Thursday, September 11, 2008

Toshi and 9/11

(I will need to add a photo to this post later - all my pics of Toshi are at home)

Hubby and I moved from SC to NY December of 1999 (Christmas Day in fact). Shortly after we arrived here, my former employer in SC asked me if I would do some freelance work here arranging a program for a language immersion/home stay for an individual from Japan as part of a corporate training program.

And so Toshi came into our lives. Toshi was my client, and my student, but various circumstances also led him to become my little brother and my co-worker, as he lived with my in-laws and did volunteer work at my office. Toshi helped us move after we bought our new house, learned how to strip woodwork, helped us down a can of Reddi Whip one evening, and became a Survivor addict (first season, I think).

Toshi's stay here was only 6 months long - and on September 10th, 2001 we celebrated Toshi's birthday and got ready to say goodbye, as he was flying to Detroit on the 16th for a final group session as part of the program, and then returning to Japan.

I don't remember if Toshi was at work with me on September 11th or if he was at home. I remember hearing from our receptionist something about a plane hitting the World Trade Center, and calling my husband, who works for a TV station, for more information. "I can't talk now," he said. "A second plane just hit." I found out from him later that not only were they seeing things a bit before the rest of us, as the raw feed came in and then was sent back out again, but that he also saw much much more on that raw feed than was ever broadcast. He still does not like to talk about it.

The TV at work was instantly moved into a conference room, and although we all tried to work you would see people frequently wandering down the hall, and then back again. I stood in a darkened empty conference room, alone, and watched the second tower collapse. And all I wanted to do at that point was go home.

Although my thoughts were on the victims and the families, I was also instantly wondering what this meant for Toshi, and for his travel to Detroit, and then on to Japan. So many things were uncertain, airports were closed, and I was concerned for his safety. I was responsible for his safety.
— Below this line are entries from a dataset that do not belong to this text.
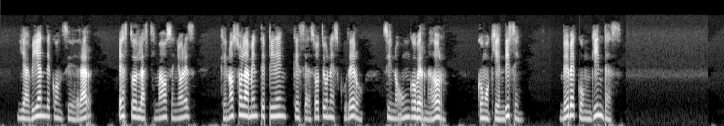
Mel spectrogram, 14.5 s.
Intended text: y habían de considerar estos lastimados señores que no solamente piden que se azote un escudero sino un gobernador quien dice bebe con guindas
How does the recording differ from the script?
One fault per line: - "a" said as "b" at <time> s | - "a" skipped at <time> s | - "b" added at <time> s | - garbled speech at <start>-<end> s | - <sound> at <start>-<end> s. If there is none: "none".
- "como" added at 9.5 s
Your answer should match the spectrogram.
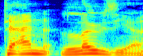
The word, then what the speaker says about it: Glozier: Dan Glozier asks... – Did we ever establish if it's Glozier or Glozier? – I think it's a silent G. – Dan Lozier.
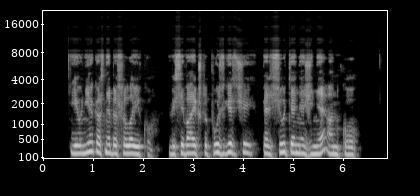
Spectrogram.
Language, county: Lithuanian, Kaunas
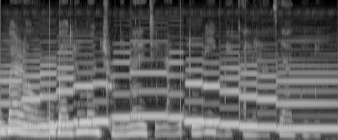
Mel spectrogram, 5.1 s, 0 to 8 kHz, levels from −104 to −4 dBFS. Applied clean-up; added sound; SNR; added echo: none; Wind instrument, woodwind instrument; -3 dB; none.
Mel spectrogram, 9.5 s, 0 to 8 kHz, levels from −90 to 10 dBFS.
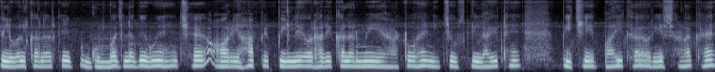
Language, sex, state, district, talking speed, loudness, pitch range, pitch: Hindi, male, Uttar Pradesh, Jalaun, 195 wpm, -17 LUFS, 165-175 Hz, 170 Hz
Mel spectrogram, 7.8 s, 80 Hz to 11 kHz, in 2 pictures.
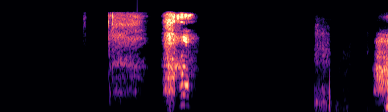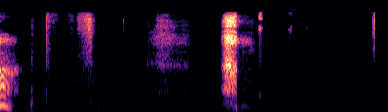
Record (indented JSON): {
  "exhalation_length": "7.8 s",
  "exhalation_amplitude": 26296,
  "exhalation_signal_mean_std_ratio": 0.26,
  "survey_phase": "beta (2021-08-13 to 2022-03-07)",
  "age": "45-64",
  "gender": "Female",
  "wearing_mask": "No",
  "symptom_cough_any": true,
  "symptom_runny_or_blocked_nose": true,
  "symptom_shortness_of_breath": true,
  "symptom_sore_throat": true,
  "symptom_abdominal_pain": true,
  "symptom_diarrhoea": true,
  "symptom_fever_high_temperature": true,
  "symptom_onset": "3 days",
  "smoker_status": "Never smoked",
  "respiratory_condition_asthma": false,
  "respiratory_condition_other": false,
  "recruitment_source": "Test and Trace",
  "submission_delay": "1 day",
  "covid_test_result": "Positive",
  "covid_test_method": "RT-qPCR",
  "covid_ct_value": 15.0,
  "covid_ct_gene": "ORF1ab gene",
  "covid_ct_mean": 15.4,
  "covid_viral_load": "8900000 copies/ml",
  "covid_viral_load_category": "High viral load (>1M copies/ml)"
}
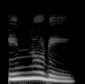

As more information came out, and things started to become clearer, we began to receive communication from Toshi's employer, and the coordinating company for the immersion program, on what we should do. At first we were told to stay put, and then once the airports began to open again we were told to send them on to Detroit if their flights were running.

Ultimately, Toshi's flight did fly that day - but without him on it. He and I talked it over, and although he said that he felt confident enough to fly, I realized that he was listening and watching all this coverage that was not in his native language and although his grasp of English had improved immensely, I wanted to be sure he was fully informed. We spoke about it in Japanese for a while, and he ultimately said it was my decision.

And I could not put him on a plane.
I knew the risk was pretty much past, and that he would be on a little plane from a small non-hub airport, but I still could not do it.

Luckily the family that he was to stay with in Detroit was very understanding. They offered to drive and meet us halfway. So my SIL, Toshi and I piled into my car on a sunny September day and road-tripped to Cleveland, to a Bob Evans just south of the city, where we met up with his next hosts. Nearly four hours there, and four hours back.

Four hours to say goodbye.
Airports are easier. This was like peeling a bandage off - really really slowly.

Every 9/11 I think of Toshi. He has not been back to visit since then, and I have not been over to Japan. Letters are sporadic and short, and I often wonder how his memories of 9/11 affect his memories of his entire stay here.

1 comment:

Barb said...

Wow ~ well put. I don't think I could have put him on a plane either. I can't imagine the footage your husband saw. What we all saw was bad enough.